## YOUR ASSIGNMENT
Apart from the images, every record here needs to be copied exactly.

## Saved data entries
>>

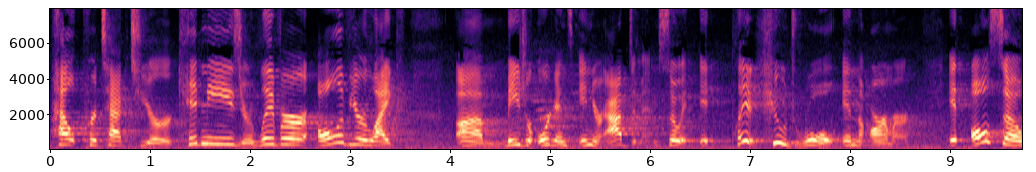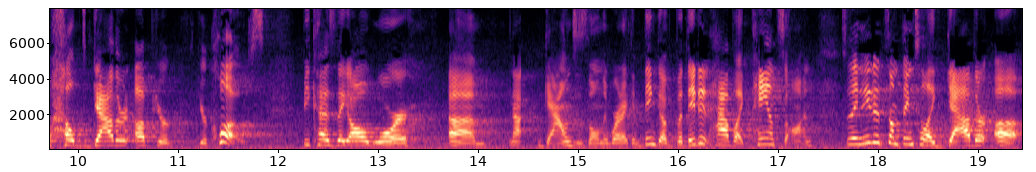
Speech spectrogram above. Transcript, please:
help protect your kidneys, your liver, all of your like um, major organs in your abdomen. So it, it played a huge role in the armor. It also helped gather up your, your clothes because they all wore, um, not gowns is the only word I can think of, but they didn't have like pants on. So they needed something to like gather up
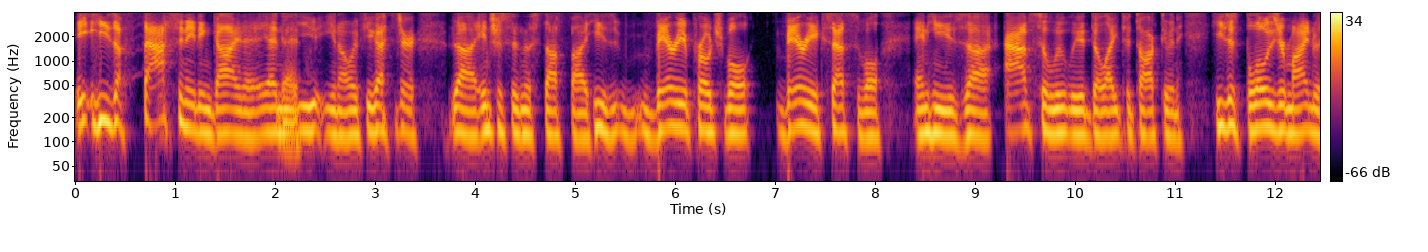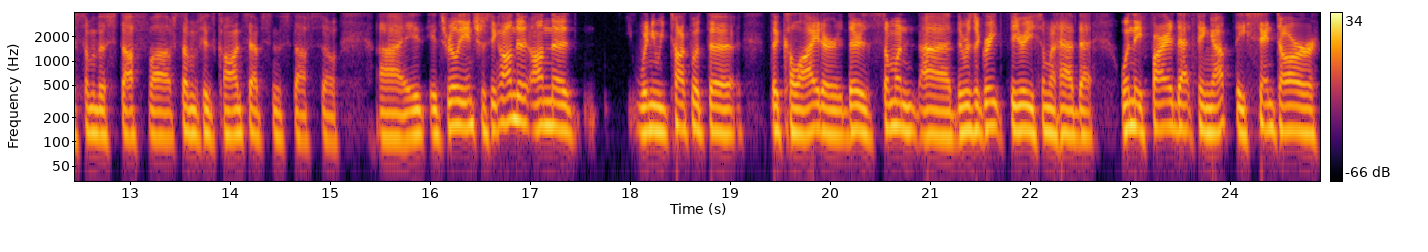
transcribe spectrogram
it, he's a fascinating guy and yeah. you, you, know if you guys are uh, interested in this stuff uh, he's very approachable very accessible, and he's uh, absolutely a delight to talk to. And he just blows your mind with some of the stuff, uh, some of his concepts and stuff. So uh, it, it's really interesting. On the on the when we talk about the the collider, there's someone uh, there was a great theory someone had that when they fired that thing up, they sent our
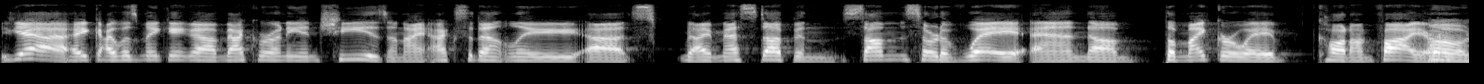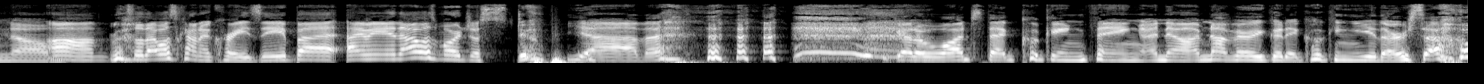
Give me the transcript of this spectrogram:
yeah, I, I was making uh, macaroni and cheese, and I accidentally uh, I messed up in some sort of way, and um, the microwave caught on fire. Oh, no. Um, so that was kind of crazy, but I mean, that was more just stupid. Yeah, that you gotta watch that cooking thing. I know I'm not very good at cooking either, so so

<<

## ANSWER
Speech spectrogram above. Transcript, please:
help protect your kidneys, your liver, all of your like um, major organs in your abdomen. So it, it played a huge role in the armor. It also helped gather up your, your clothes because they all wore, um, not gowns is the only word I can think of, but they didn't have like pants on. So they needed something to like gather up
transcribe spectrogram
it, he's a fascinating guy and yeah. you, you, know if you guys are uh, interested in this stuff uh, he's very approachable very accessible, and he's uh, absolutely a delight to talk to. And he just blows your mind with some of the stuff, uh, some of his concepts and stuff. So uh, it, it's really interesting. On the on the when we talk about the the collider, there's someone uh, there was a great theory someone had that when they fired that thing up, they sent our
Give me the transcript of this spectrogram:
yeah, I, I was making uh, macaroni and cheese, and I accidentally uh, I messed up in some sort of way, and um, the microwave caught on fire. Oh, no. Um, so that was kind of crazy, but I mean, that was more just stupid. Yeah, that you gotta watch that cooking thing. I know I'm not very good at cooking either, so so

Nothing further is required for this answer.